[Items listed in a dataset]
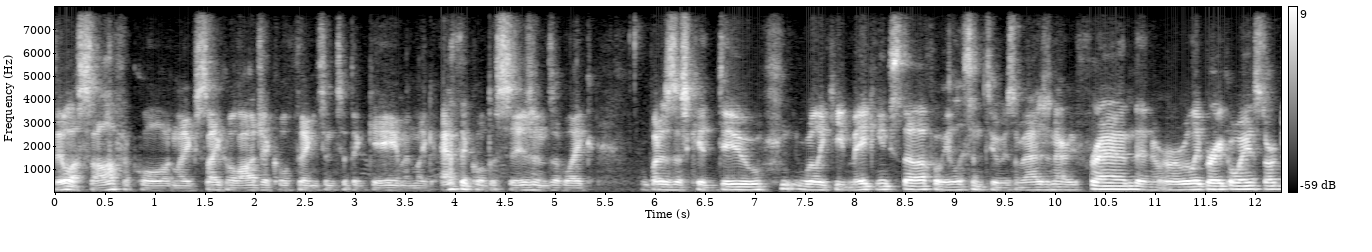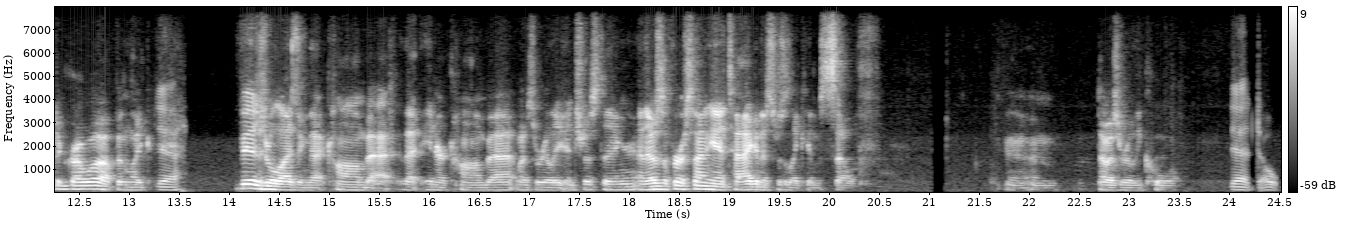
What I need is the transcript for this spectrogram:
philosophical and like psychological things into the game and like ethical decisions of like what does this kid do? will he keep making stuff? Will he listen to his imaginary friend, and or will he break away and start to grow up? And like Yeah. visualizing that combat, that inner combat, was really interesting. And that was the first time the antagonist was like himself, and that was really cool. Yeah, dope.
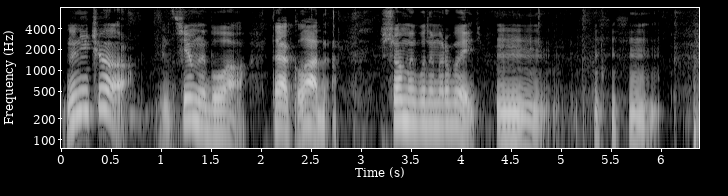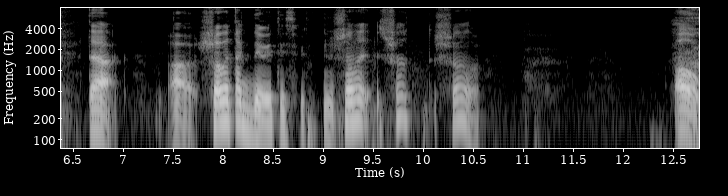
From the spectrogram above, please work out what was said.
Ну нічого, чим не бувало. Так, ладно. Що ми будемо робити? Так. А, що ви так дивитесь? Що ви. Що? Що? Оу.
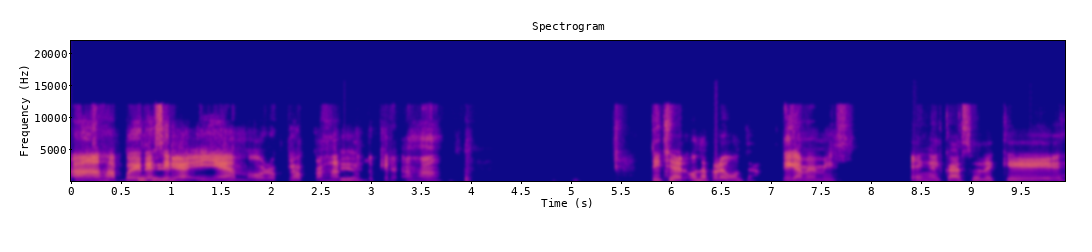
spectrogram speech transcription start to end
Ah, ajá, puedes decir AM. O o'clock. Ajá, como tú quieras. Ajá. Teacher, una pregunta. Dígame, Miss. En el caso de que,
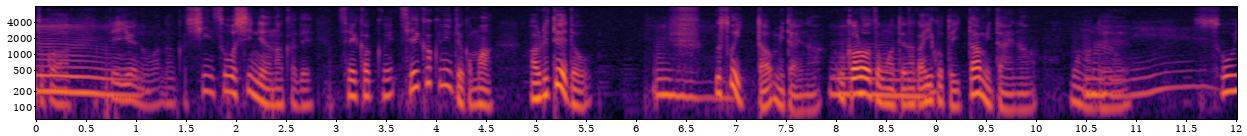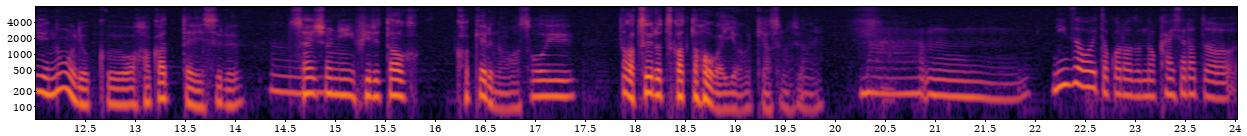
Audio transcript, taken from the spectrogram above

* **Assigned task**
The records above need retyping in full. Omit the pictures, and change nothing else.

* **Your solution**
What I need is the transcript for this spectrogram:
philosophical and like psychological things into the game and like ethical decisions of like what does this kid do? will he keep making stuff? Will he listen to his imaginary friend, and or will he break away and start to grow up? And like Yeah. visualizing that combat, that inner combat, was really interesting. And that was the first time the antagonist was like himself, and that was really cool. Yeah, dope.
From the spectrogram above, please work out what was said.
Ну нічого, чим не бувало. Так, ладно. Що ми будемо робити? Так. А, що ви так дивитесь? Що ви. Що? Що? Оу.
spectrogram speech transcription start to end
Ah, ajá, puedes decir AM. O o'clock. Ajá, como tú quieras. Ajá. Teacher, una pregunta. Dígame, Miss. En el caso de que,
Audio transcript, taken from the spectrogram above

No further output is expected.